EXCERPTED RECORDS START

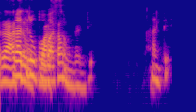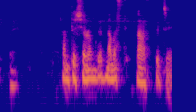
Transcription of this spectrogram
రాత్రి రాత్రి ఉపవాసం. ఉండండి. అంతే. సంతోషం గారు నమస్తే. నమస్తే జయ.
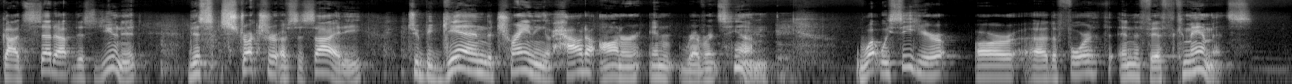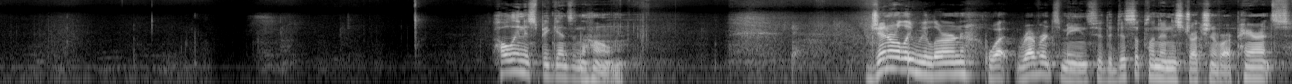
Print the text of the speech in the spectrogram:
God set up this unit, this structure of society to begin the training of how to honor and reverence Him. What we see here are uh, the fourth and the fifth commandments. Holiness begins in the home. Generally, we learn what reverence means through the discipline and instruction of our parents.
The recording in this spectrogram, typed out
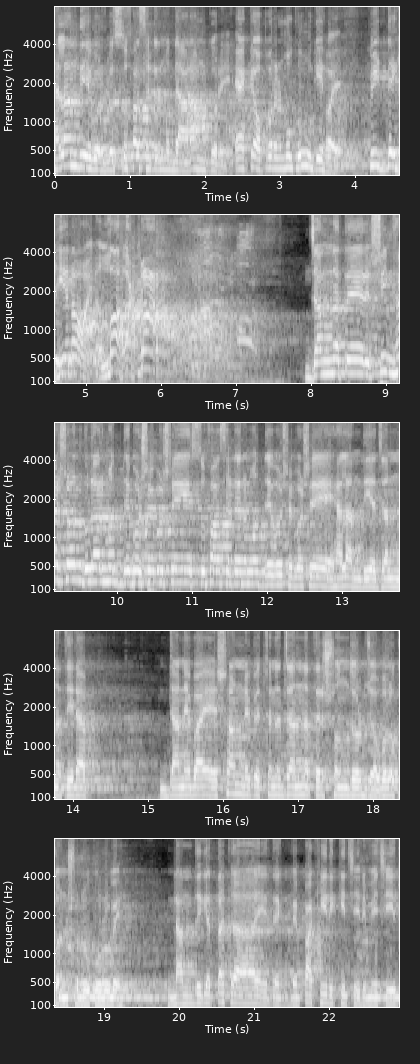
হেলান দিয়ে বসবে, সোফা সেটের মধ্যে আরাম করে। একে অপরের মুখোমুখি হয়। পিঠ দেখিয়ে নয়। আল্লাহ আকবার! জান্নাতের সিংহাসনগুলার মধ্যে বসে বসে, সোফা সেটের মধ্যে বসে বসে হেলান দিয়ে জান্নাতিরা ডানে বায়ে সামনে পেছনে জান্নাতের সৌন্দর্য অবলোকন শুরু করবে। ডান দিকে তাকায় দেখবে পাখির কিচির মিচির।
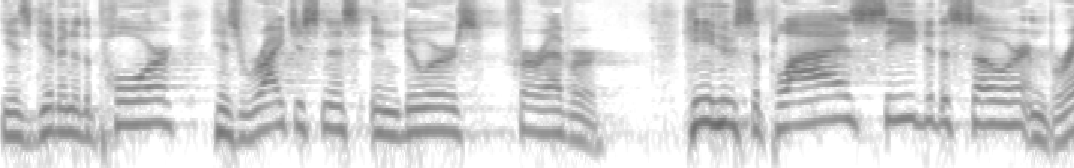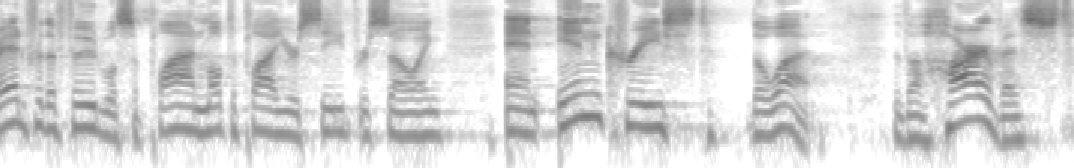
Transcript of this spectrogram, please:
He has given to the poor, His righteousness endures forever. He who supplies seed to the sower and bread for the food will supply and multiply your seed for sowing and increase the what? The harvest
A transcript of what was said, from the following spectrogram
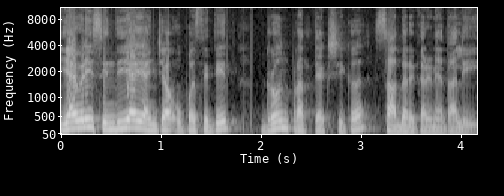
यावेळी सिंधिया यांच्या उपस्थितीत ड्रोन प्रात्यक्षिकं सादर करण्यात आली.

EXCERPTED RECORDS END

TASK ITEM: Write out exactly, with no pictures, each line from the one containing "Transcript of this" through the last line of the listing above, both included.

TASK RESPONSE:
Transcript of this spectrogram, please:
He has given to the poor, His righteousness endures forever. He who supplies seed to the sower and bread for the food will supply and multiply your seed for sowing and increase the what? The harvest
A transcript of what was said, from the following spectrogram
यावेळी सिंधिया यांच्या उपस्थितीत ड्रोन प्रात्यक्षिकं सादर करण्यात आली.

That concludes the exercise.